===== DATA UNDER STUDY
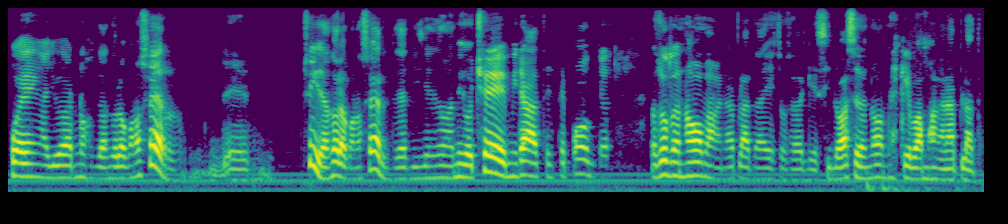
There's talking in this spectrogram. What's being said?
pueden ayudarnos dándolo a conocer. sí, dándolo a conocer, diciendo a un amigo, che, mirate este podcast. Nosotros no vamos a ganar plata de esto, o sea que si lo hace o no, no es que vamos a ganar plata.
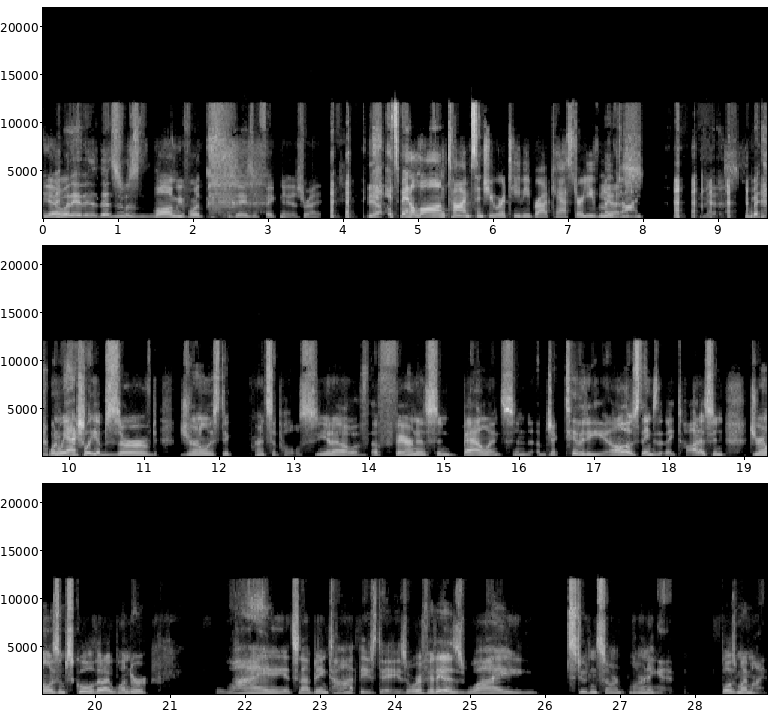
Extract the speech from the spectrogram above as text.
yeah, well, it, this was long before the days of fake news, right? Yeah, it's been a long time since you were a TV broadcaster. You've moved yes. on. yes, when we actually observed journalistic principles, you know, of, of fairness and balance and objectivity and all those things that they taught us in journalism school that I wonder why it's not being taught these days, or if it is, why students aren't learning it. Blows my mind.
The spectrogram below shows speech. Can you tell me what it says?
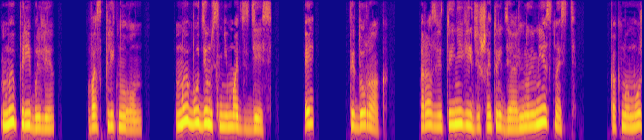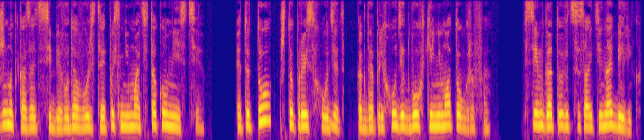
«Мы прибыли!» — воскликнул он. «Мы будем снимать здесь!» «Э, ты дурак! Разве ты не видишь эту идеальную местность? Как мы можем отказать себе в удовольствии поснимать в таком месте?» Это то, что происходит, когда приходит бог кинематографа. Всем готовится сойти на берег.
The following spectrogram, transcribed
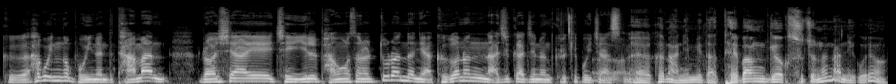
그 하고 있는 건 보이는데 다만 러시아의 제1 방어선을 뚫었느냐 그거는 아직까지는 그렇게 보이지 않습니다. 어, 네, 그건 아닙니다. 대반격 수준은 아니고요.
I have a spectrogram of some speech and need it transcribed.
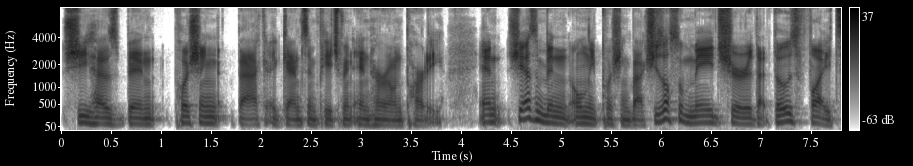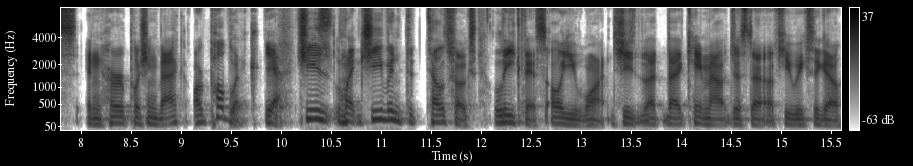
she has been pushing back against impeachment in her own party. And she hasn't been only pushing back, she's also made sure that those fights in her pushing back are public. Yeah. She's like, she even t- tells folks, leak this all you want. She's that, that came out just a, a few weeks ago.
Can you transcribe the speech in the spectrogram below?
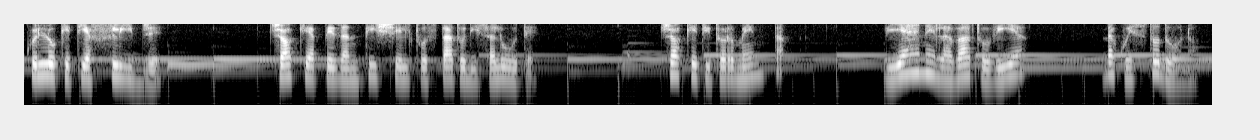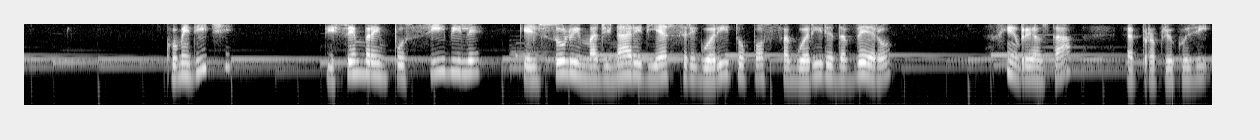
quello che ti affligge, ciò che appesantisce il tuo stato di salute, ciò che ti tormenta, viene lavato via da questo dono. Come dici? Ti sembra impossibile che il solo immaginare di essere guarito possa guarire davvero? In realtà è proprio così.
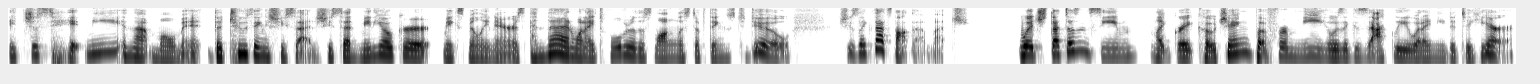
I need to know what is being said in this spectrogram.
it just hit me in that moment. The two things she said she said, mediocre makes millionaires. And then when I told her this long list of things to do, she's like, that's not that much, which that doesn't seem like great coaching. But for me, it was exactly what I needed to hear.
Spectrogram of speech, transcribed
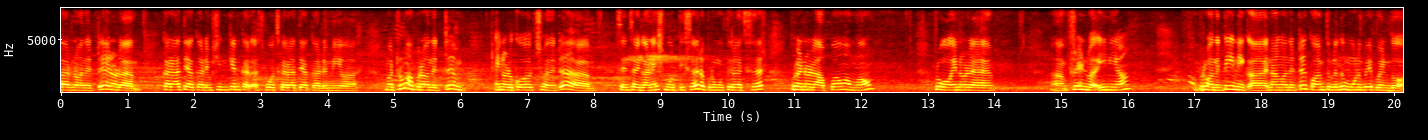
காரணம் வந்துட்டு என்னோட karate academy Shinken Kara sports karate academy மற்றும் அப்புறம் வந்துட்டு என்னோட கோச் வந்துட்டு சென்சாய் கணேஷ் மூர்த்தி சார் அப்புறம் முத்துராஜ் சார் அப்புறம் என்னோடய அப்பாவும் அம்மாவும் அப்புறம் என்னோட ஃப்ரெண்ட் இனியா அப்புறம் வந்துட்டு இன்றைக்கி நாங்கள் வந்துட்டு கோயம்புத்தூர்லேருந்து மூணு பேர் போயிருந்தோம்.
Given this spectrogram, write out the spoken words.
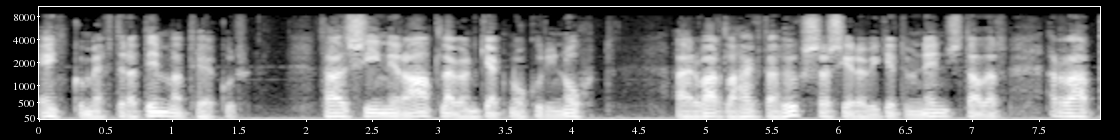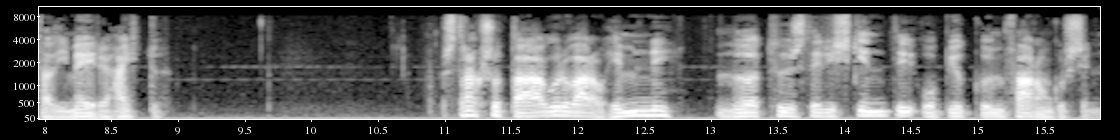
engum eftir að dimma tekur. Það sínir atlagan gegn okkur í nótt. Það er varla hægt að hugsa sér að við getum neinstadar ratað í meiri hættu. Strax og dagur var á himni, mötuðust þeir í skyndi og byggum farangur sinn.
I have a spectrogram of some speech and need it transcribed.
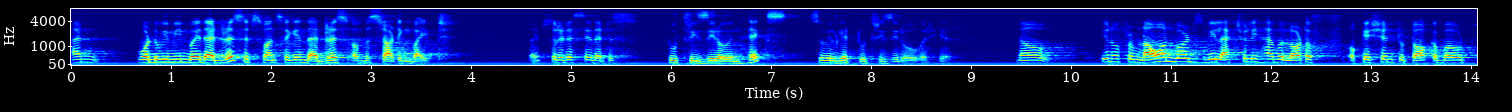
And what do we mean by the address? It's once again the address of the starting byte. Right? So let us say that is 230 in hex, so we'll get 230 over here. Now, you know, from now onwards, we'll actually have a lot of occasion to talk about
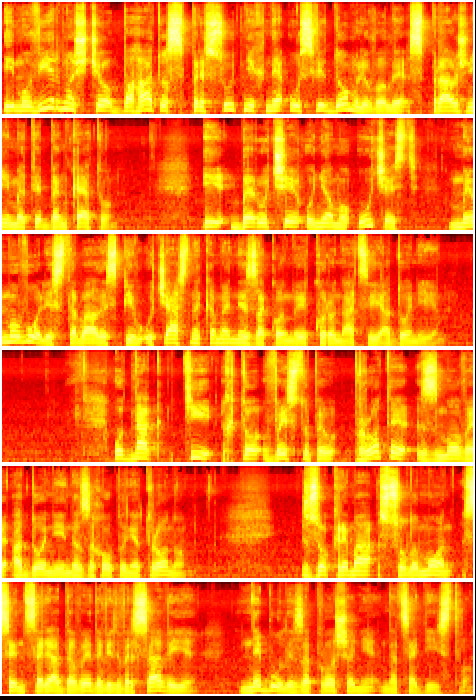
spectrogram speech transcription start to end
імовірно, що багато з присутніх не усвідомлювали справжньої мети бенкету, і, беручи у ньому участь, мимоволі ставали співучасниками незаконної коронації Адонії. Однак ті, хто виступив проти змови Адонії на захоплення трону, зокрема Соломон, син царя Давида від Версавії, не були запрошені на це дійство.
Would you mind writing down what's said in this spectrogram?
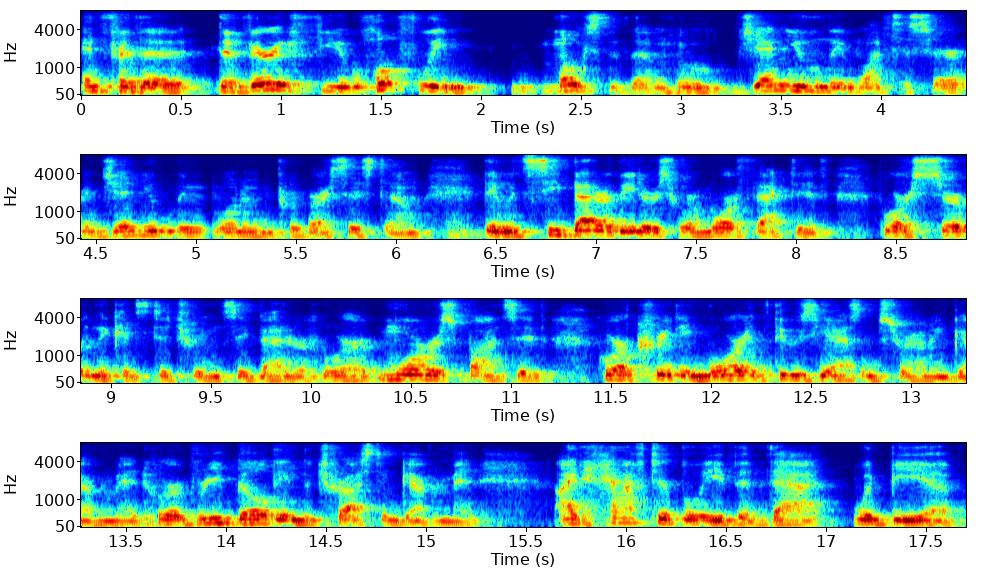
And for the, the very few, hopefully most of them who genuinely want to serve and genuinely want to improve our system, they would see better leaders who are more effective, who are serving the constituency better, who are more responsive, who are creating more enthusiasm surrounding government, who are rebuilding the trust in government. I'd have to believe that that would be a,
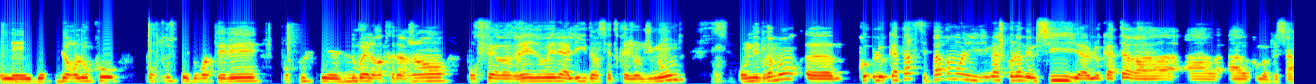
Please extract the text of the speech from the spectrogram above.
les décideurs locaux pour tout ce qui est droit TV, pour tout ce qui est nouvelles rentrées d'argent, pour faire rayonner la ligue dans cette région du monde. On est vraiment euh, le Qatar, c'est pas vraiment l'image qu'on a, même si le Qatar a, comment ça,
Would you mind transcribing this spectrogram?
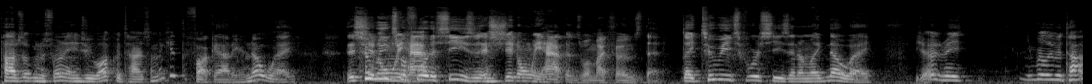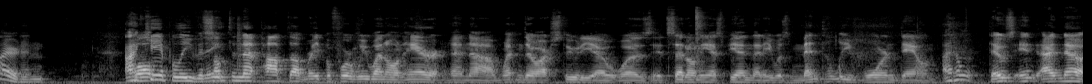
pops up on his phone. Andrew Luck retires. I'm like, get the fuck out of here. No way. This Two weeks only before hap- the season. This shit only happens when my phone's dead. like two weeks before season, I'm like, no way. He shows me he really retired, and I Well, can't believe it. Something that popped up right before we went on air and uh, went into our studio was it said on ESPN that he was mentally worn down. I don't. Those in I know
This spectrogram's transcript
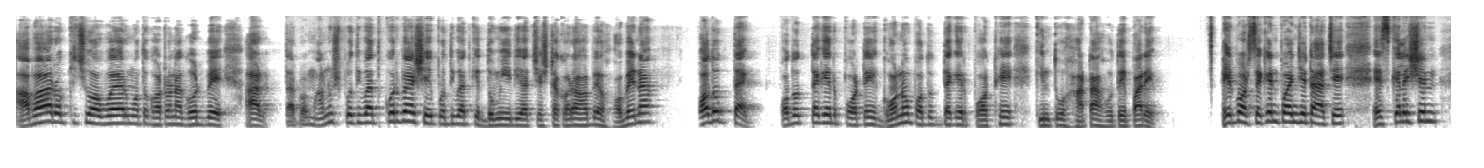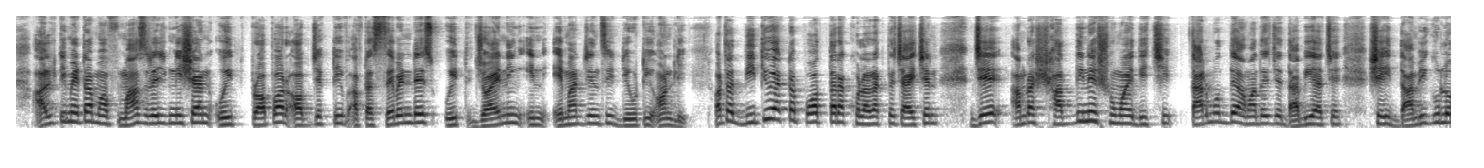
আবারও কিছু অভয়ার মতো ঘটনা ঘটবে। আর তারপর মানুষ প্রতিবাদ করবে। আর সেই প্রতিবাদকে দমিয়ে দেওয়ার চেষ্টা করা হবে। হবে না। পদত্যাগ। পদত্যাগের পথে গণপদত্যাগের পথে কিন্তু হাঁটা হতে পারে। এরপর সেকেন্ড পয়েন্ট যেটা আছে escalation ultimatum of mass resignation with proper objective after seven days with joining in emergency duty only অর্থাৎ দ্বিতীয় একটা পথ তারা খোলা রাখতে চাইছেন যে, আমরা সাত দিনের সময় দিচ্ছি, তার মধ্যে আমাদের যে দাবি আছে, সেই দাবিগুলো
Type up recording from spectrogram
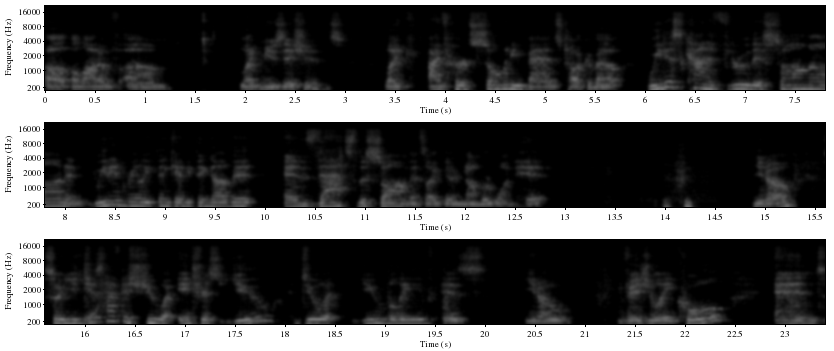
a, a lot of um, like musicians, like I've heard so many bands talk about we just kind of threw this song on and we didn't really think anything of it and that's the song that's like their number one hit you know so you just yeah. have to shoot what interests you do what you believe is you know visually cool and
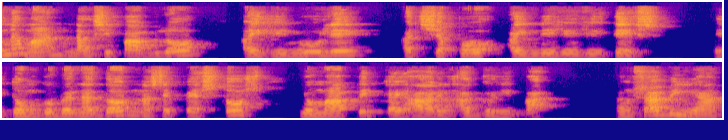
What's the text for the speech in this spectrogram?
naman ng si Pablo ay hinuli at siya po ay nililitis. Itong gobernador na si Festus lumapit kay Haring Agripa ang sabi niya,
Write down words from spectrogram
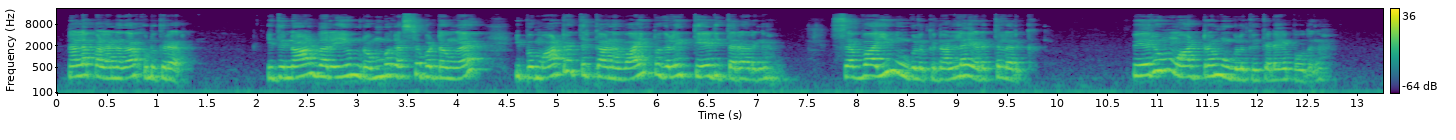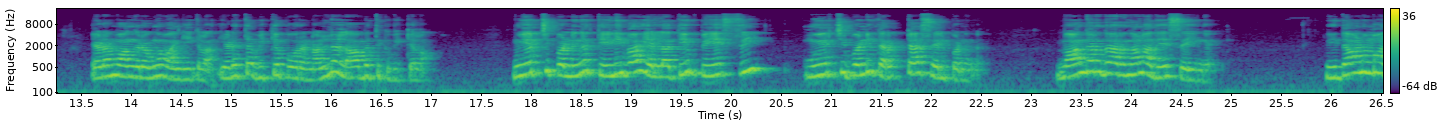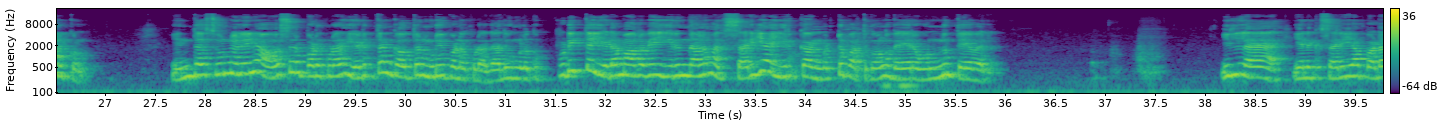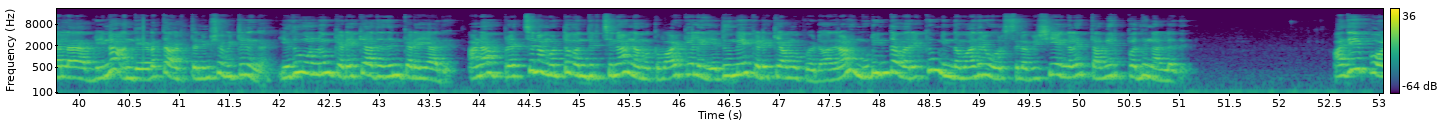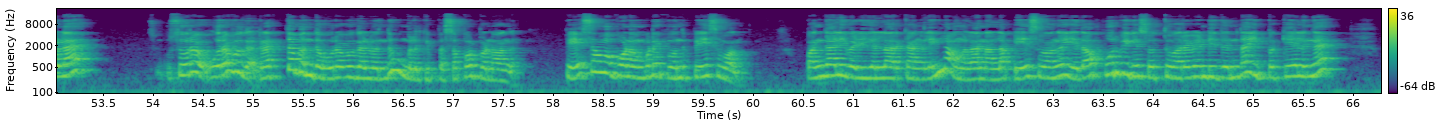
நல்ல பலனை தான் கொடுக்குறார். இது நாள் வரையும் ரொம்ப கஷ்டப்பட்டவங்க இப்போ மாற்றத்திற்கான வாய்ப்புகளை தேடித் தராருங்க. செவ்வாயும் உங்களுக்கு நல்ல இடத்துல இருக்கு. பெரும் மாற்றம் உங்களுக்கு கிடைய போகுதுங்க. இடம் வாங்குறவங்க வாங்கிக்கலாம். இடத்த விற்க போகிற நல்ல லாபத்துக்கு விற்கலாம். முயற்சி பண்ணுங்க. தெளிவாக எல்லாத்தையும் பேசி முயற்சி பண்ணி கரெக்டாக சேல் பண்ணுங்க. வாங்குறதா இருந்தாலும் அதே செய்யுங்க. நிதானமாக இருக்கணும். எந்த சூழ்நிலையிலும் அவசரப்படக்கூடாது. எடுத்தன் கவுத்தன் முடிவு பண்ணக்கூடாது. அது உங்களுக்கு பிடித்த இடமாகவே இருந்தாலும் அது சரியாக இருக்கான்னு மட்டும் பார்த்துக்கோங்க. வேறு ஒன்றும் தேவையில்லை. இல்லை எனக்கு சரியாக படலை அப்படின்னா அந்த இடத்த அடுத்த நிமிஷம் விட்டுடுங்க. எது ஒன்றும் கிடைக்காததுன்னு கிடையாது. ஆனால் பிரச்சனை மட்டும் வந்துருச்சுன்னா நமக்கு வாழ்க்கையில் எதுவுமே கிடைக்காம போயிடும். அதனால் முடிந்த வரைக்கும் இந்த மாதிரி ஒரு சில விஷயங்களை தவிர்ப்பது நல்லது. அதே போல் சுர உறவுகள் ரத்த பந்த உறவுகள் வந்து உங்களுக்கு இப்போ சப்போர்ட் பண்ணுவாங்க. பேசாமல் போனவங்க கூட இப்போ வந்து பேசுவாங்க. பங்காளி வழிகள்லாம் இருக்காங்க இல்லைங்களா? அவங்களாம் நல்லா பேசுவாங்க. ஏதாவது பூர்வீக சொத்து வர வேண்டியது இருந்தால் இப்போ கேளுங்கள்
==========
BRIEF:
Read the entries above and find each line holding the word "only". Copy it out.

RESPONSE TO THE EXERCISE:
she has been pushing back against impeachment in her own party. And she hasn't been only pushing back, she's also made sure that those fights in her pushing back are public. Yeah. She's like, she even t- tells folks, leak this all you want. She's that, that came out just a, a few weeks ago.
pops up on his phone. Andrew Luck retires. I'm like, get the fuck out of here. No way. This Two weeks only before hap- the season. This shit only happens when my phone's dead. like two weeks before season, I'm like, no way. He shows me he really retired, and I Well, can't believe it. Something that popped up right before we went on air and uh, went into our studio was it said on ESPN that he was mentally worn down. I don't. Those in I know
আবারও কিছু অভয়ার মতো ঘটনা ঘটবে। আর তারপর মানুষ প্রতিবাদ করবে। আর সেই প্রতিবাদকে দমিয়ে দেওয়ার চেষ্টা করা হবে। হবে না। পদত্যাগ। পদত্যাগের পথে গণপদত্যাগের পথে কিন্তু হাঁটা হতে পারে। এরপর সেকেন্ড পয়েন্ট যেটা আছে escalation ultimatum of mass resignation with proper objective after seven days with joining in emergency duty only অর্থাৎ দ্বিতীয় একটা পথ তারা খোলা রাখতে চাইছেন যে, আমরা সাত দিনের সময় দিচ্ছি, তার মধ্যে আমাদের যে দাবি আছে, সেই দাবিগুলো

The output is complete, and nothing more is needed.